Zillow Real Estate Research in the US has just released a report in to mortgages across America by country which are in negative equity, or effective negative equity which is, just like the real-estate triggered GFC creating ripple affects across the US and the world. Graphics below and further commentary follows.
From Zillow: the national negative equity rate continued to decline to 18.8 percent, down 12.6 percentage points from its 31.4 percent peak in the first quarter of 2012. Negative equity has fallen for eight consecutive quarters as home values have risen. The national negative equity rate fell from 25.4 percent in the first quarter of 2013 and 19.4 percent in the fourth quarter, while the pace of annual home value growth slowed to 5.7 percent in the first quarter of 2014, from 6.6 percent at the end of the fourth quarter of 2013. However, more than 9.7 million homeowners with a mortgage still remain underwater (Figure 1).
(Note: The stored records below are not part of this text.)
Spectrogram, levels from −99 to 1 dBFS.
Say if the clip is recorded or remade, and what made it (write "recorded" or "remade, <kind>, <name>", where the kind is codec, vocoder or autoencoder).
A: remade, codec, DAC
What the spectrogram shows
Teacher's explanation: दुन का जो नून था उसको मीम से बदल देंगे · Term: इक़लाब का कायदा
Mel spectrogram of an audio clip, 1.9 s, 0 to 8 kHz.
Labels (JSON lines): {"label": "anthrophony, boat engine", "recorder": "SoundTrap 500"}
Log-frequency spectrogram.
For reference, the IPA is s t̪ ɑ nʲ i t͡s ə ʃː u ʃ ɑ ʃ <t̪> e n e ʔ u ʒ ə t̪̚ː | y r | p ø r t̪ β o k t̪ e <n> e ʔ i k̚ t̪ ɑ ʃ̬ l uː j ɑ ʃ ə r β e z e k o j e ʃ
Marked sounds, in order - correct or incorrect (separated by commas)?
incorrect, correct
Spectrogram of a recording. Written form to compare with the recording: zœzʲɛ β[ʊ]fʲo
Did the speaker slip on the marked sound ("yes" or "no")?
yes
More from Zillow: “Moreover, the effective negative equity rate nationally — where the loan-to-value ratio is more than 80 percent, making it difficult for a homeowner to afford the down payment on another home — is 36.9 percent of homeowners with a mortgage. While not all of these homeowners are underwater, they have relatively little equity in their homes, and therefore selling and buying a new home while covering all of the associated costs (real estate agent fees, closing costs and a new down payment) would be difficult (Figure 2). Of all homeowners – roughly one-third of homeowners do not have a mortgage and own their homes free and clear – 13.2 percent are underwater.”
Mathew Murphy, writing for Business Spectator on this issue ” The negative equity issue is one that, unsurprisingly, is being played out at the lower end of the market.
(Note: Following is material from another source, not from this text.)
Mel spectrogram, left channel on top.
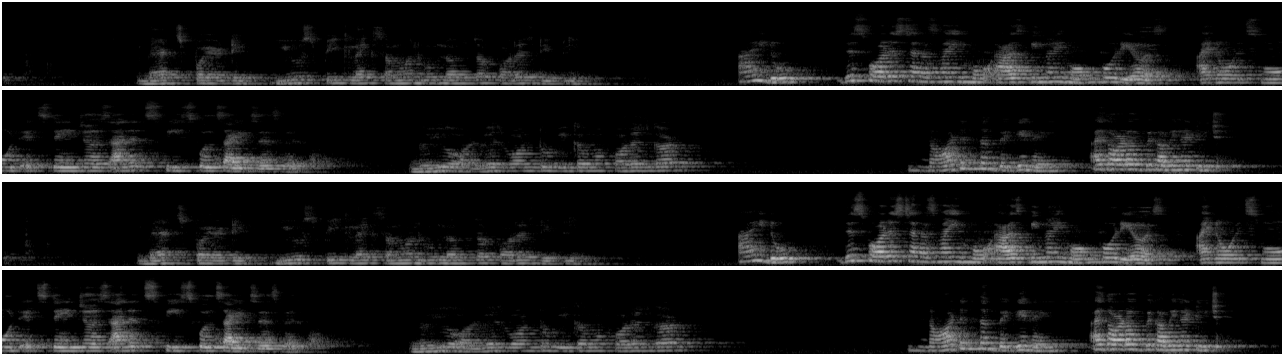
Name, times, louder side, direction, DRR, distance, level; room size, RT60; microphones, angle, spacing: voice 1, 1.3-5.8 16.9-19.6, right 1 dB, 80° left, 0 dB, 1.1 m, -37 dB
voice 2, 7.4-7.9 8.4-11.6 11.9-16.0 21.9-23.4 23.7-25.0, right 2 dB, 25° right, 4 dB, 0.4 m, -30 dB
4.7 x 2.2 x 4.3 m, 1.0 s
head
Nearly a quarter of the homes in the $US86,101 to $US389,100 range are underwater compared to just 10 per cent above $US389,100, according to the Zillow report.
Given the precarious predicament you may be tempted to cut your losses, sell-up and rebuild. However, since Congress allowed the Mortgage Forgiveness Debt Relief Act to expire, short sellers are liable for taxes on forgiven debt. The simple supply and demand issue is also causing sellers to have way more confidence in the market than they should.
Real estate brokerage firm Redfin said 40 per cent of sellers are planning to price their homes above market value when they list this year. That is already up from 33 per cent at the beginning of the year.
While the Zillow report may not have attracted as many headlines this week, it is a red flag that should not be ignored.”
Read the full Zillow report here.